A Green Country county hopes the federal government will step up and help it repair roads damaged during the ice storm. Mayes County says it needs more assistance from FEMA. The News On 6â€™s Chris Wright reports commissioners in Mayes County say four months after the storm, many of their roads are still in disrepair, and they're not sure if they'll have enough money to properly fix them.
Weeks of freezing and re-thawing in January left some Mayes County rural roads riddled with potholes. And while the temperatures have warmed, the potholes are still there. The county would like to get the roads back to the condition they were in before the ice storm hit back in January. But they say without proper funding from FEMA, that's not going to happen.
County Commissioners say FEMA has agreed to pay for the road repairs using single-chipping sealant, but officials tell us that the roads need the more expensive double or triple chipping sealant.
FEMA says even though the ice storm struck Mayes County four months ago, the agency is still in the early stages of handling the recovery. The agency is obligated to restore roads to their pre-storm condition, and believes its recommendation will accomplish that. Government officials also point out that nothing is set in stone; they could still award more money to the county.
As for residents in the area, they say they've only had paved roads for a few years, and wouldn't mind if the FEMA funding is used for other repairs.
"I think they could use it better places than right here. I'm happy with the roads, and I think everyone else who lives on it is," Mayes County Resident Velma Dickerson said.

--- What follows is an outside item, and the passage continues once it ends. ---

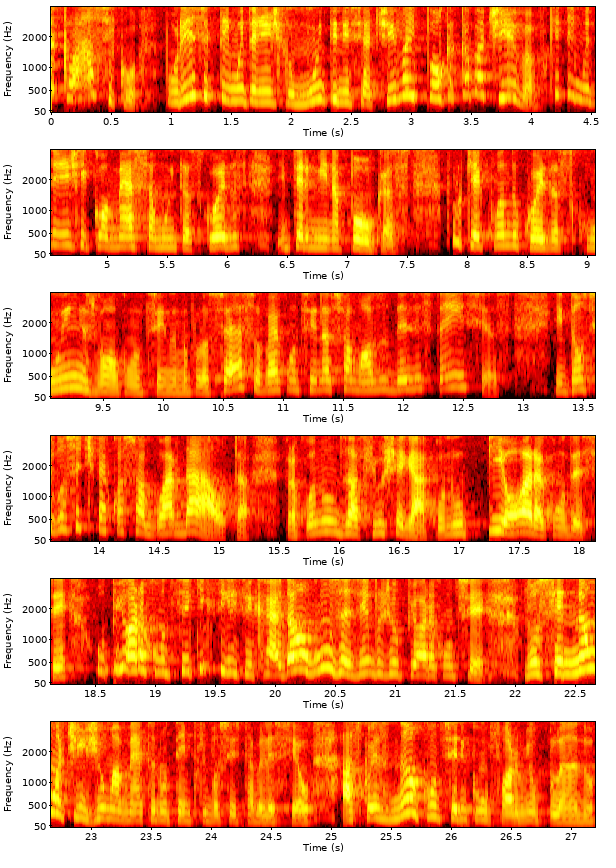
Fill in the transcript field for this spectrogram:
é clássico. Por isso que tem muita gente com muita iniciativa e pouca acabativa. Porque tem muita gente que começa muitas coisas e termina poucas. Porque quando coisas ruins vão acontecendo no processo, vai acontecendo as famosas desistências. Então, se você tiver com a sua guarda alta, para quando um desafio chegar, quando o pior acontecer, o pior acontecer, o que, que significa? Dá alguns exemplos de o pior acontecer. Você não atingiu uma meta no tempo que você estabeleceu, as coisas não acontecerem conforme o plano,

Given the pace of the road repairs, that patience may come in handy. FEMA tells The News On 6 it will continue to work with County Commissioners to come up with a solution that satisfies both sides. Mayes County Commissioners say they have even been in contact with their state representative, but still hope FEMA will come through with the funding.
Watch the video: Pothole Problems